Chinese Calligraphy and Early Buddhist Manuscripts

Tsui, Chung-hui 崔中慧 (forthcoming) Chinese Calligraphy and Early Buddhist Manuscripts. Oxford: Indica et Buddhica.

Abstract

The earliest extant Chinese Buddhist manuscript the Buddhasaṃgīti-sūtra was excavated at Toyuq in Turfan. It is dated the 6th year of the Yuankang era (296 CE) during the Western Jin Dynasty (266–316 CE). This sūtra is a copy by Zhu Fashou, one of Dharmarakṣa's monk disciples, a distinctive scribe on the translation team. Both historical documentation and archæological findings of the period when Buddhism was initially transmitted into China demonstrate that the copying of Buddhist texts by monk scribes from Central Asia played a key role. The work of these scribes also enhanced the creation of diverse and vigorous calligraphic styles from the 3rd to 5th centuries. However, before the 20th century, early Buddhist scribes or foreign scribes were little known in the history of Chinese calligraphy, or in official records.

Tsui, Chung-hui 崔中慧 (forthcoming) Chinese Calligraphy and Early Buddhist Manuscripts. Oxford: Indica et Buddhica.

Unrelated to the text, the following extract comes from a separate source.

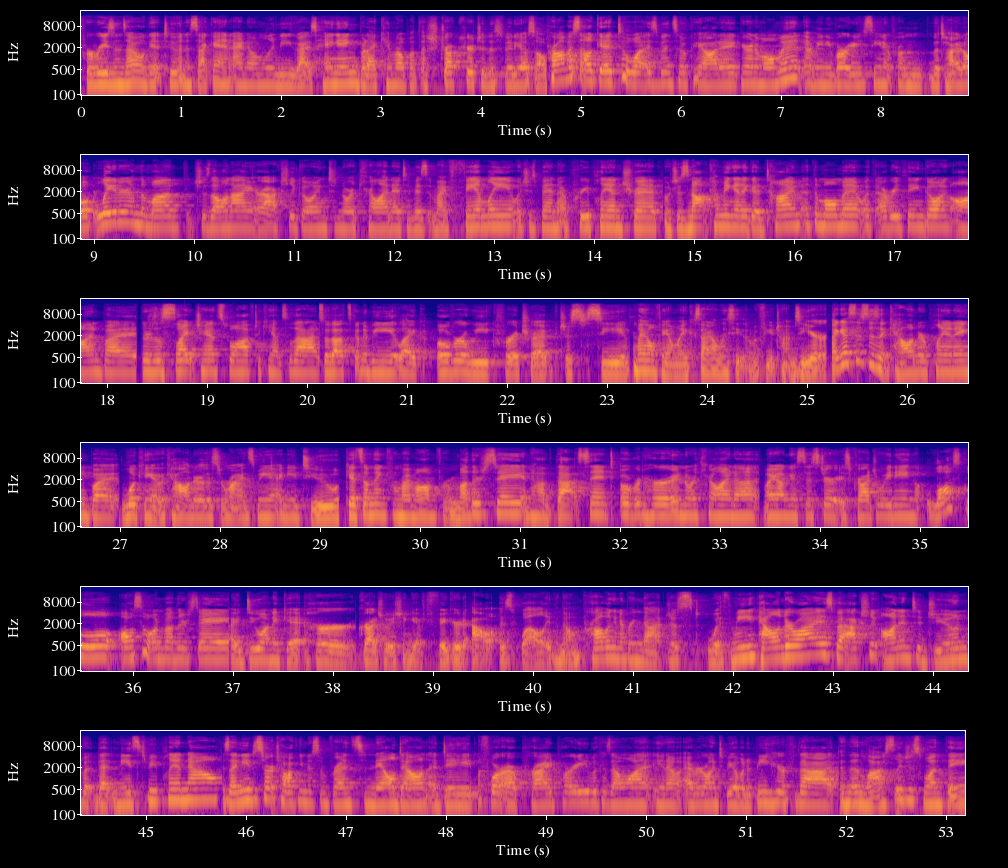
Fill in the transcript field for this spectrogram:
for reasons I will get to in a second. I know I'm leaving you guys hanging, but I came up with a structure to this video. So I promise I'll get to what has been so chaotic here in a moment. I mean, you've already seen it from the title. Later in the month, Giselle and I are actually going to North Carolina to visit my family, which has been a pre-planned trip, which is not coming at a good time at the moment with everything going on, but there's a slight chance we'll have to cancel that. So that's gonna be like over a week for a trip just to see my whole family because I only see them a few times a year. I guess this isn't calendar planning, but looking at the calendar, this reminds me I need to get something for my mom for Mother's Day and have that sent over to her in North Carolina. My youngest sister is graduating law school also on Mother's Day. I do want to get her graduation gift figured out as well, even though I'm probably going to bring that just with me calendar wise, but actually on into June, but that needs to be planned now is I need to start talking to some friends to nail down a date for our pride party because I want, you know, everyone to be able to be here for that. And then lastly, just one thing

The discovery of the Dunhuang and Turfan manuscripts in the early 20th century provided scholars with new material with which to examine early Buddhist scribal culture. This monograph considers the culture of early sacred writing, and the role of early Buddhist scribes, scribal workshops, scriptural calligraphy, and the expertise of these early scribes, for the history of Chinese calligraphers and calligraphy.